The slash in military aid under the State Department is in part meant to fund an increase in military spending.

According to The Nation newspaper, the White House budget documents revealed that total defence spending for the 2018 fiscal year is $603 billion, which is 3 percent higher than President Barack Obama’s proposed defence budget for 2018.

The $603 billion includes funding for nuclear weapons programmes at the Department of Energy and other national defence programmes as well as the Department of Defence.

The documents showed a decrease of $11.5 billion for State Department and other international programmes in the upcoming fiscal year as compared to 2017.

In order to cut spending, the US government would re-shape the way some countries receiving military aid from the US.

The State Department decides which countries are given the financing while the Pentagon executes the decisions. Under the Trump proposal, many current grants would instead be converted to loans.

“We do change a couple of the foreign military programmes from direct grants to loans,” said Mick Mulvaney, the director of the White House Office of Management and Budget, in a briefing with reporters on Monday. “Our argument was instead of … giving somebody $100 million, we could give them a smaller number worth of loan guarantees and they could actually buy more stuff.”

The Wall Street Journal, which first reported the proposal, said the foreign military grants could affect Pakistan, Tunisia, Lebanon, Ukraine, Colombia, the Philippines and Vietnam.

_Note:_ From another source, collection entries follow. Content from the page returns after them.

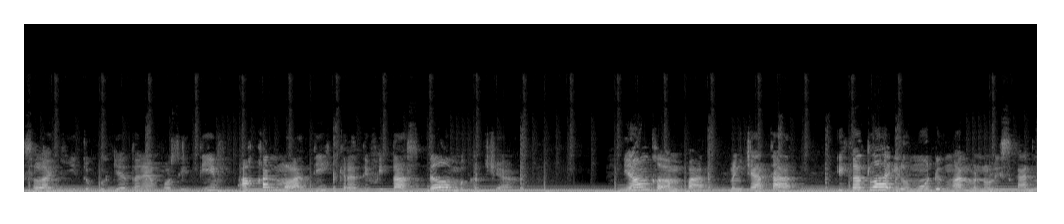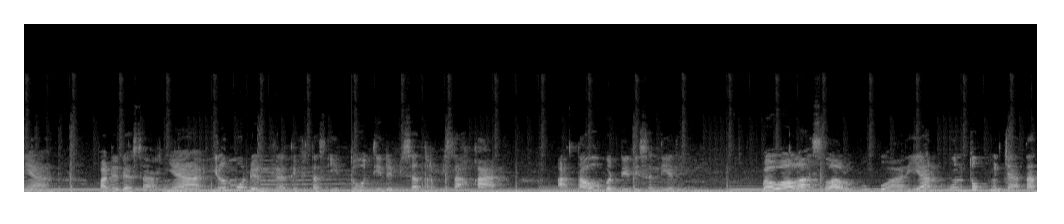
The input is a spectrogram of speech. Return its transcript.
Selagi itu kegiatan yang positif akan melatih kreativitas dalam bekerja. Yang keempat, mencatat. Ikatlah ilmu dengan menuliskannya. Pada dasarnya, ilmu dan kreativitas itu tidak bisa terpisahkan atau berdiri sendiri. Bawalah selalu buku harian untuk mencatat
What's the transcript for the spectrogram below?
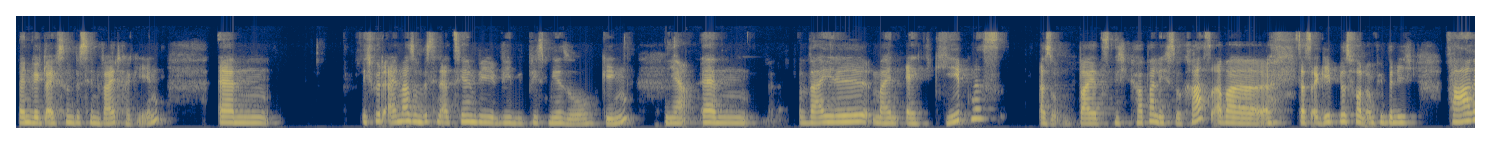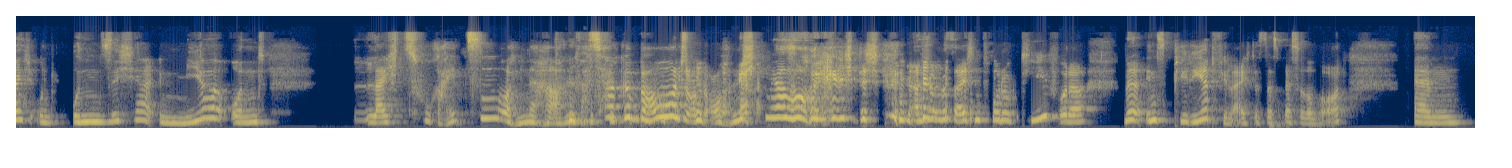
wenn wir gleich so ein bisschen weitergehen. Ähm, ich würde einmal so ein bisschen erzählen, wie, wie, wie es mir so ging. Ja. Ähm, weil mein Ergebnis, also war jetzt nicht körperlich so krass, aber das Ergebnis von irgendwie bin ich fahrig und unsicher in mir und leicht zu reizen und haben Wasser gebaut und auch nicht mehr so richtig, in Anführungszeichen, produktiv oder ne, inspiriert vielleicht ist das bessere Wort. Ähm,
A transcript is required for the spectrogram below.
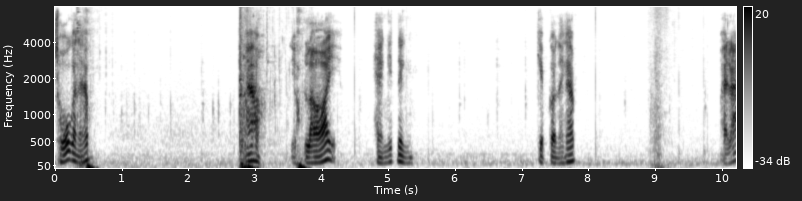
โชว์กันนะครับ เรียบร้อย แหงนิดหนึ่ง เก็บก่อนนะครับ ไปละ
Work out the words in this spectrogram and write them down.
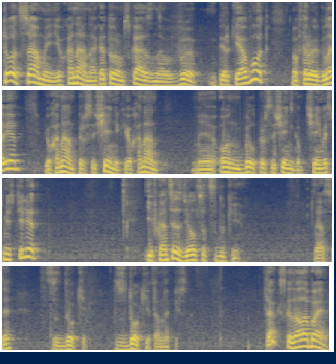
Тот самый Йоханан, о котором сказано в Перкиавод, во второй главе, Йоханан, первосвященник, Йоханан, э, он был первосвященником в течение 80 лет, и в конце сделался цадуки. Насе, цдоки, цдоки там написано. Так сказал Абай.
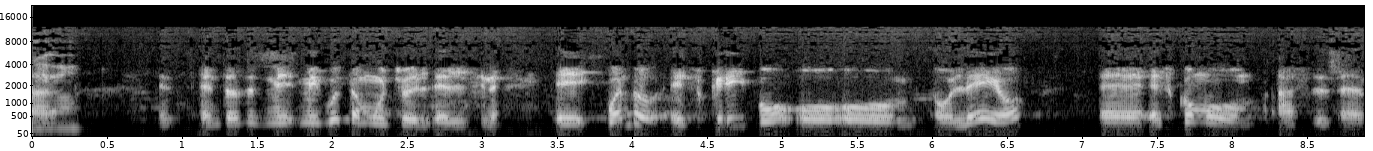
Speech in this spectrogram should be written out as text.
claro. Entonces me, me gusta mucho el, el cine. Eh, cuando escribo o, o- o leo, eh, es como hace- eh,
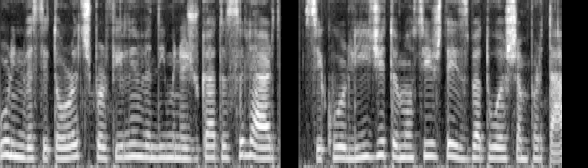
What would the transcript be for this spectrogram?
Kur investitorët shpërfillin vendimin e Gjykatës së Lartë, sikur ligji të mos ishte i zbatueshëm për ta.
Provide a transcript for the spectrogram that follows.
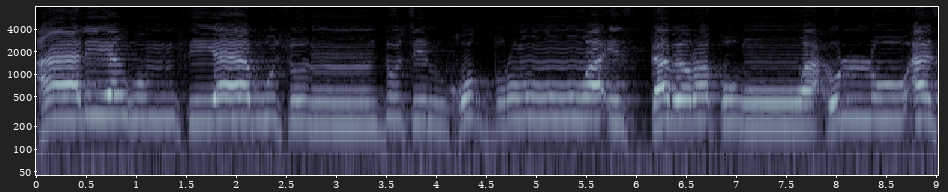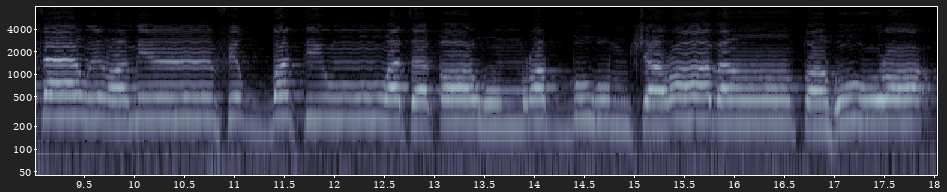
عَالِيَهُمْ ثِيَابُ سُندُسٍ خُضْرٌ وَإِسْتَبْرَقٌ وَحُلُّوا أَسَاوِرَ مِن فِضَّةٍ وَسَقَاهُمْ رَبُّهُمْ شَرَابًا طَهُورًا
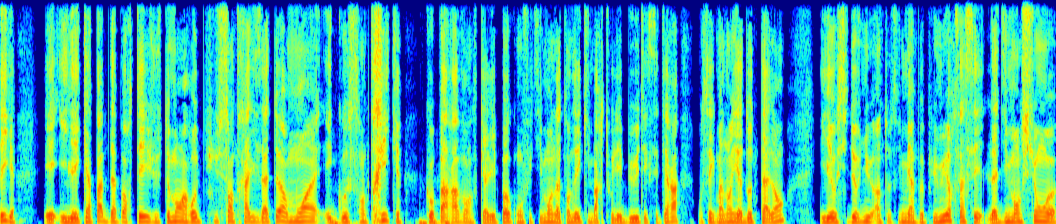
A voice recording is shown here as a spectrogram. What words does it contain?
League, et il est capable d'apporter justement un rôle plus centralisateur, moins égocentrique qu'auparavant. Parce qu'à l'époque, où effectivement on attendait qu'il marque tous les buts, etc. On sait que maintenant il y a d'autres talents. Il est aussi devenu un, un peu plus mûr. Ça, c'est la dimension euh,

Mulvaney said that military aid to Pakistan would be cut, though he did not give concrete details.